  58. 58. Wang, J. X.; Sun, X. W.; Yang, Y.; Kyaw, K. K. A.; Huang, X. Y.; Yin, J. Z.; Wei, J.; Demir, H. V. (2011). Free-standing ZnO-CuO composite nanowier array films and their gas sensing properties. Nanotechnology, Vol. 22(32), July 2011, p. 325704, ISSN: 1361-6528.
  59. 59. Wenzel, R. N. (1936). Resistance of solid surfaces to wetting by water. Ind. Eng. Chem., Vol. 28(8), Aug. 1936, pp. 988-994, ISSN: 1226-086X.
  60. 60. Wu, J. J.; Wen, H. I.; Tseng, C. H.; Liu, S. C. (2004). Well-aligned ZnO nanorods via hydrogen treatment of ZnO films. Advanced Functional Materials, Vol. 14(8), Sept. 2004, pp. 806-810, ISSN: 1616-3028.
  61. 61. Wu, H.; Lin, D.; Zhang, R.; Pan, W. (2008). ZnO nanofiber field-effect transistor assembled by electrospinning. Journal of the American Ceramic Society 91 (2), Feb. 2008, 656-659, ISSN: 1551-2916.
  62. 62. Xiao, X. H.; Ren, F.; Zhou, X. D.; Peng, T. C.; Wu, W.; Peng, X. N.; Yu, X. F.; Zhang, C. Z. (2010). Surface plasmon-enhanced light emission using silver nanoparticles embedded in ZnO. Appl. Phys. Lett., Vol. 97, Aug. 2010, p. 071909, ISSN: 0003-6951.
  63. 63. Xu, S.; Wang, Z. L. (2011). One-dimensional ZnO nanostructures: Solution growth and functional properties. Nano Res., Vol. 4(11), 2011, pp. 1013-1098, ISSN: 1998-0124.
  64. 64. Yang, J. L.; An, S. J.; Park, W. I.; Yi, G. C.; Choi, W. (2004). Photocatalysis using ZnO thin films and nanoneedles grown by metal-organic chemical vapor deposition. Advanced Materials, Vol. 16(18), Oct. 2004, pp. 1661-1664, ISSN: 1521-4095.
  65. 65. You, J. B.; Zhang, X.W.; Fan, Y. M.; Qu, S.; Chen, N. F. (2007). Surface plasmon enhanced ultraviolet emission from ZnO films deposited on Ag/Si(001) by magnetron sputtering. Appl. Phys. Lett., Vol. 91, Dec. 2007, p. 231907, ISSN: 1616-3028.
  66. 66. Zeng, Y.; Zhang, T.; Wang, L. J.; Kang, M. H.; Fan, H.; Wang, R.; He, Y. (2009). Enhanced toluene sensing characteristics of TiO2-doped flowerlike ZnO nanostructures. Sensor and Actuators B, Vol. 140, 2009, pp. 73–78, ISSN: 092-4005.
  67. 67. Zhang, H. D.; Long, Y. Z.; Li, Z. J.; Sun, B.; Sheng, C. H. (2012). Synthesis, electrical and humidity sensing properties of BaTiO3 nanofibers via electrospinning. Advanced Materials Research, Vols. 418-420, 2012, pp. 684-687, ISSN: 1022-6680.
  68. 68. Zheng, J.; Long, Y. Z.; Sun, B.; Zhang, Z. H.; Shao, F.; Zhang, H. D.; Zhang, Z. M.; Huang, J. Y. (2012). Polymer nanofibers prepared by low-voltage near-field electrospinning. Chin. Phys. B, Vol. 21(4), April 2012, p. 048102, ISSN: 1674-1056.

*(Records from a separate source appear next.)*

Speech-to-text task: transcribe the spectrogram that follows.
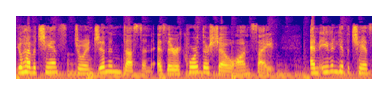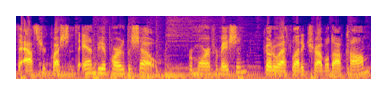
You'll have a chance to join Jim and Dustin as they record their show on site, and even get the chance to ask your questions and be a part of the show. For more information, go to athletictravel.com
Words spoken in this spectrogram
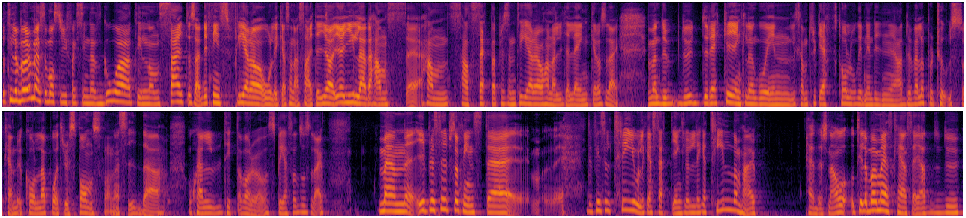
Och till att börja med så måste du ju faktiskt inte ens gå till någon sajt och så här. Det finns flera olika sådana här sajter. Jag, jag gillade hans, eh, hans, hans sätt att presentera och han har lite länkar och sådär. Men du, du, det räcker egentligen att gå in, liksom, trycka F12 och gå in i dina developer tools så kan du kolla på ett respons från en sida och själv titta vad du har spesat och sådär. Men i princip så finns det, det finns väl tre olika sätt egentligen att lägga till de här headersna. Och, och till att börja med kan jag säga att du,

Written By

M.G. Gong, Y.Z. Long, X.L. Xu, H.D. Zhang and B. Sun

Submitted: 03 March 2012 Published: 19 December 2012